A Taste of Honey (play) - Analysing the extract

Higher tier question

Look closely at the way Jo speaks and behaves in this extract. What does it reveal to the audience about her feelings at this point in the play?

Foundation tier question

What do you think of Jo’s behaviour and the way she speaks in this extract? Remember you must give reasons for what you write and you must also support your answer with words and phrases from the text.

Your key priority should be to analyse and comment on the language Shelagh Delaney has used in this extract only.

Look once again at the extract below and pay particular attention to the highlighted points. Think about how they help the audience have a better understanding of the way Jo feels and why she behaves as she does in this extract from the play.

The extract

Jo
God! (1) It’s hot.
Geof
I know it’s hot.
Jo
I’m so (2) restless.
Geof
Oh, stop prowling about.
Jo
This place (3) stinks. [Goes over to the door. Children are heard singing in the street.] That river, it’s the colour of lead. Look at that washing, it’s dirty, and look at those (4) filthy children.
Geof
It’s not their fault.
Jo
It’s their (5) parents’ fault. There’s a little boy over there and his hair, honestly, it’s walking away. And his ears. Oh! He’s a real mess! He never goes to school. He just sits on that front doorstep all day. I think he’s a bit (6) deficient.
[The children’s voices die away. A tugboat hoots.]
His mother ought not to be allowed.
Geof
Who?
Jo
His mother. Think of all the (7) harm she does, having children.
Geof
Sit down and read a book, Jo.
Jo
I can’t.
Geof
Be quiet then. You’re getting on my nerves. [Suddenly she yells and whirls across the room.]
Jo
(8) Whee! Come on rain. Come on storm. It kicked me, Geof. It kicked me!
Geof
What?
Jo
(9) It kicked me. [Geof runs to her and puts his head on her belly.]
Geof
Will it do it again?
Jo
It shows it’s alive anyway.
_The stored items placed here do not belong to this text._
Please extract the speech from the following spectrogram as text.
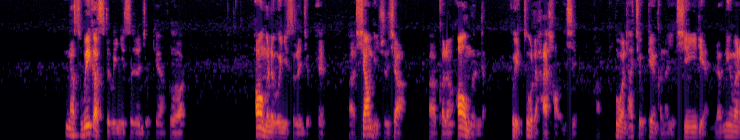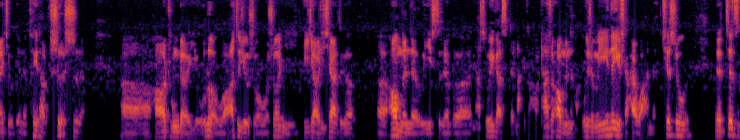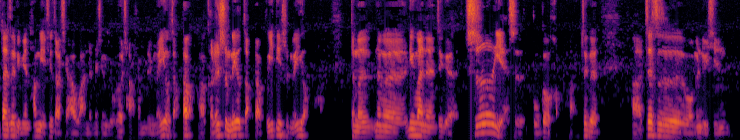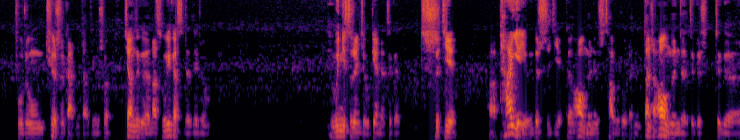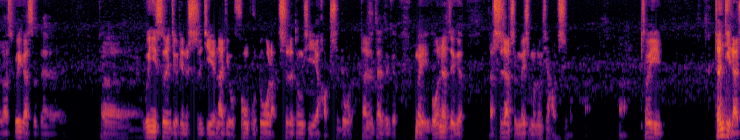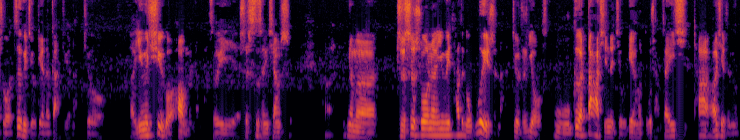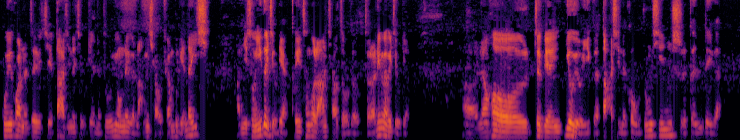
拉斯维加斯的威尼斯人酒店和澳门的威尼斯人酒店啊，相比之下啊，可能澳门的会做的还好一些啊。不管它酒店可能也新一点，那另外呢，酒店的配套的设施啊，儿童的游乐，我儿子就说：“我说你比较一下这个呃，澳门的威尼斯人和拉斯维加斯的哪一个好？”他说：“澳门的好，为什么？因为那有小孩玩的，确实。”呃，这次在这里面，他们也去找小孩玩的那些游乐场什么的，没有找到啊，可能是没有找到，不一定是没有。那么，那么另外呢，这个吃也是不够好啊。这个啊，这次我们旅行途中确实感觉到，就是说，像这个拉斯维加斯的这种威尼斯人酒店的这个时间。啊，它也有一个时间，跟澳门那个是差不多的，但是澳门的这个这个拉斯维加斯的呃威尼斯人酒店的时间那就丰富多了，吃的东西也好吃多了。但是在这个美国呢，这个啊实际上是没什么东西好吃的啊，所以整体来说，这个酒店的感觉呢就啊因为去过澳门了，所以也是似曾相识啊。那么只是说呢，因为它这个位置呢，就是有五个大型的酒店和赌场在一起，它而且整个规划的这些大型的酒店呢，都用那个廊桥全部连在一起啊。你从一个酒店可以通过廊桥走走走到另外一个酒店。啊，然后这边又有一个大型的购物中心，是跟这个，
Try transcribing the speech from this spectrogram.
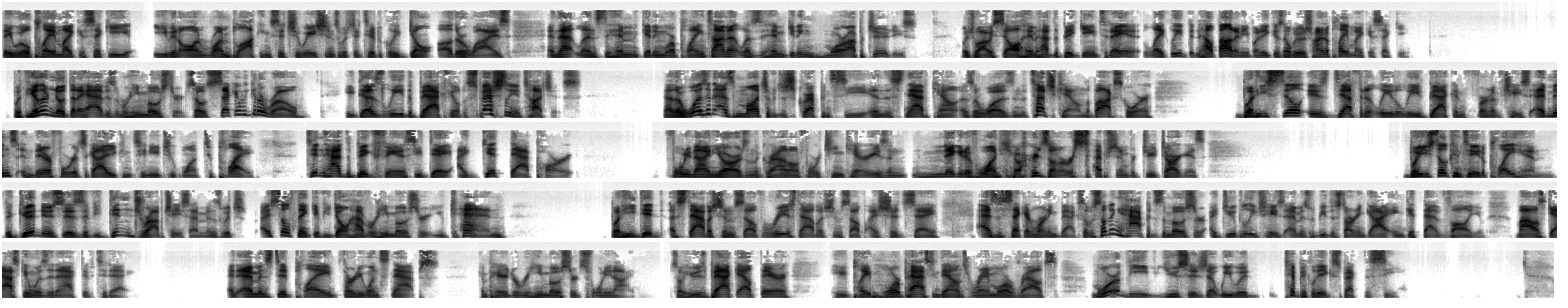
they will play Mike Gesicki even on run blocking situations, which they typically don't otherwise and that lends to him getting more playing time. That lends to him getting more opportunities, which is why we saw him have the big game today. And it likely didn't help out anybody because nobody was trying to play Mike Gesicki. But the other note that I have is Raheem Mostert. So second week in a row, he does lead the backfield, especially in touches. Now there wasn't as much of a discrepancy in the snap count as there was in the touch count, the box score, but he still is definitely the lead back in front of Chase Edmonds, and therefore it's a guy you continue to want to play didn't have the big fantasy day. I get that part. 49 yards on the ground on 14 carries and negative one yards on a reception for two targets. But you still continue to play him. The good news is if you didn't drop Chase Edmonds, which I still think if you don't have Raheem Mostert, you can. But he did establish himself, reestablish himself, I should say, as a second running back. So if something happens to Moser, I do believe Chase Edmonds would be the starting guy and get that volume. Myles Gaskin was inactive today. And Edmonds did play 31 snaps compared to Raheem Mostert's 49. So he was back out there. He played more passing downs, ran more routes, more of the usage that we would typically expect to see.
Come on, baby, let’s see what big sister’s making for us.
Geof
Put it down.
Jo
What a pretty little dress.
Geof
It’s got to wear something. You can’t just wrap it up in a bundle of newspaper.
Jo
And dump it on a doorstep. How did Geoffrey find out the measurements?
Geof
Babies are born to the same size more or less.
Jo
Oh, no, they’re not. Some are thin scrappy things and others are huge and covered in rolls of fat.
Geof
Shut up, Jo, it sounds revolting.
Jo
They are (10) revolting. I hate babies.
  • When Jo says she is (1) hot the audience can see that she is not in a very good mood and that at this moment in time, nothing will make her happy. Her pregnancy is making her uncomfortable and she often takes this out on Geof, who tries to calm Jo as he only wants what is best for her.
  • The word (2) restless suggests once again that Jo is uncomfortable and unable to settle down and sit still. Even Geof, who is usually so calm, begins to get annoyed and tells Jo to stop prowling about. Jo’s restless state is more than likely a result of her uncertainty about her future and her ambiguous feelings towards being a mother.
  • The word (3) stinks once again highlights Jo’s dissatisfaction with her life. This time her anger is aimed at the flat and the industrial area in which it is situated. The audience is reminded of the smell that will linger in the area and how this underlines the poverty that is suffered by many of the working class people who live nearby.
  • Jo focuses in particular on the (4) filthy children who play outside. She is consumed with thoughts of childhood, no doubt because she will soon be bringing her own child into the world. Jo does not want her child to suffer and she is also aware of the difficult childhood she herself had.
  • The phrase (5) Parents’ fault is Jo’s way of reinforcing the idea that the children are not to blame for their dirty appearance. As Jo points out, it is the fault of their parents. Jo is remembering her own poor childhood and how Helen, who is a selfish mother, often n eglected her.
  • When commenting on the child who may be a bit (6) deficient Jo is worrying about her own baby. After discovering her own father was mentally unstable, Jo worries that her baby will be born the same way.
  • Once again, when Jo uses the word (7) harm she is referring to mothers who have children without taking the time and effort to look after them properly. No doubt Jo is thinking of her own mother Helen when she says this.
  • The word (8) whee shows how quickly Jo’s mood can change. Previously in this scene she has seemed very gloomy but when she feels her baby kicking, she grows excited and dances around the room.
  • When Jo shouts out, (9) It kicked me her excitement towards the baby is emphasised further, suggesting to the audience that Jo has now come to terms with her pregnancy and that she is happy about it.
  • However, the phrase, (10) ... revolting. I hate babies seems once again to suggest otherwise. Jo’s mood has quickly changed. She is now no longer excited about having a baby. Instead, she is claiming to hate babies and insisting that she finds them revolting. This will puzzle the audience as she had previously seemed so happy to feel the baby kick her.